The SIPC/NAIC national opinion survey was conducted by CARAVAN Opinion Research Corporation International (ORCI) during the period, May 31-June 4, 2001.  Telephone interviews were conducted among a national probability sample of 2067 adults comprising 1013 men and 1054 women 18 years of age and older, living in private households in the continental United States.  The margin of error is plus or minus 3 percent.


From its creation by Congress in 1970 through December 2000, the Securities Investor Protection Corporation ( advanced $391 million in order to make possible the recovery of $3.8 billion in assets for an estimated 443,000 investors.   SIPC estimates that more than 99 percent of eligible investors have been made whole in the failed brokerage firm cases that it has handled to date. 

SIPC either acts as trustee or works with an independent court-appointed trustee in a missing asset case to recover funds.  The statute that created SIPC provides that customers of a failed brokerage firm receive all non-negotiable securities that are already registered in their names or in the process of being registered.  At the same time, funds from the SIPC reserve are available to satisfy the remaining claims of each customer up to a maximum of $500,000.  This figure includes a maximum of $100,000 on claims for cash.   Recovered funds are used to pay investors whose claims exceed SIPC's protection limit of $500,000.  SIPC often draws down its reserve to aid investors.   Recovered funds also are used to replenish SIPC's reserve in the event that the reserve is tapped in the early stages of a liquidation proceeding. 
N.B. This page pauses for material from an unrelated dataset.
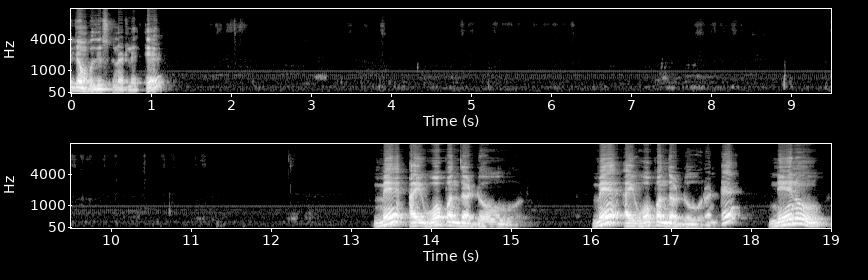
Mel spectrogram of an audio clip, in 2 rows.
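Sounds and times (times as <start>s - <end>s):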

NAIC is a national, non-profit organization of investment clubs and individual investors, based in Madison Heights, Michigan. Founded in 1951, NAIC is dedicated to providing a sound program of investment education and information to help its members become successful, lifetime investors. NAIC is considered the pioneer of the modern investment club movement in the United States as well as the voice for the individual investor.
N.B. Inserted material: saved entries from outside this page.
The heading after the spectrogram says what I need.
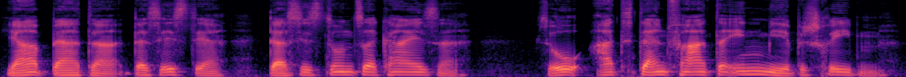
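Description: Male reader doing a slow, reverent poor widow, voice raised a little. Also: on the low side. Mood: anxious. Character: anxious poor widow, humble and devout.

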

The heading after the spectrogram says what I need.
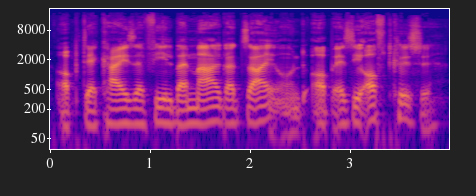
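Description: A simple, blunt coachman in an audiobook, answering loudly and earnestly, slow and emphatic, as a man puts him on. His voice drops low and gravelly, full of naive pride. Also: fairly even intonation.

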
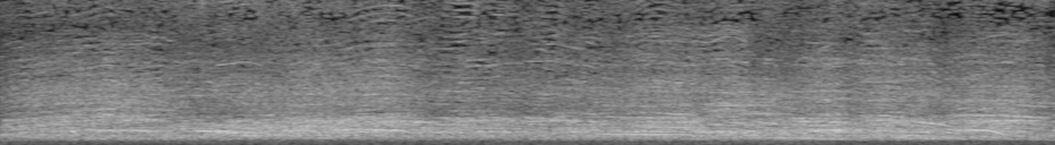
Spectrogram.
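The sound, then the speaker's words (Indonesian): A crowd answers a salam greeting with a loud, sustained wash of many voices that holds steady for about five seconds, with no single voice standing out. “Dari bunyi sambutan salam nampaknya telah banyak nan puaso.”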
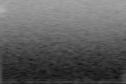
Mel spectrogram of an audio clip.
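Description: A steady, high-pitched hiss with little low-end rumble, a tinnitus masker noise being tuned to match the ringing's pitch and sharpness.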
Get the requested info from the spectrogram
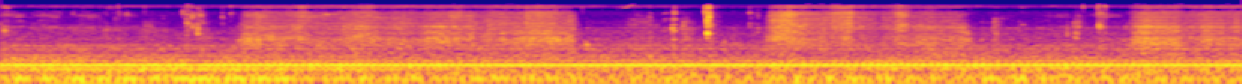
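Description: A man chewing a mouthful of roast beef in gravy, in several spells of soft chewing with a few light clicks between them, over a steady low hum.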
NAIC currently serves more than 550,000 members including over 35,500 investment clubs. On average, NAIC members invest $45 per month in an investment club portfolio, and invest in excess of $350 per month in their personal portfolios. These regular investments by NAIC members, in the aggregate, exceed $48 million invested every month in stocks and mutual funds. The combined investment portfolios of NAIC members exceed $197 billion. For more information on NAIC, visit or call 877-ASK-NAIC (877-275-6242).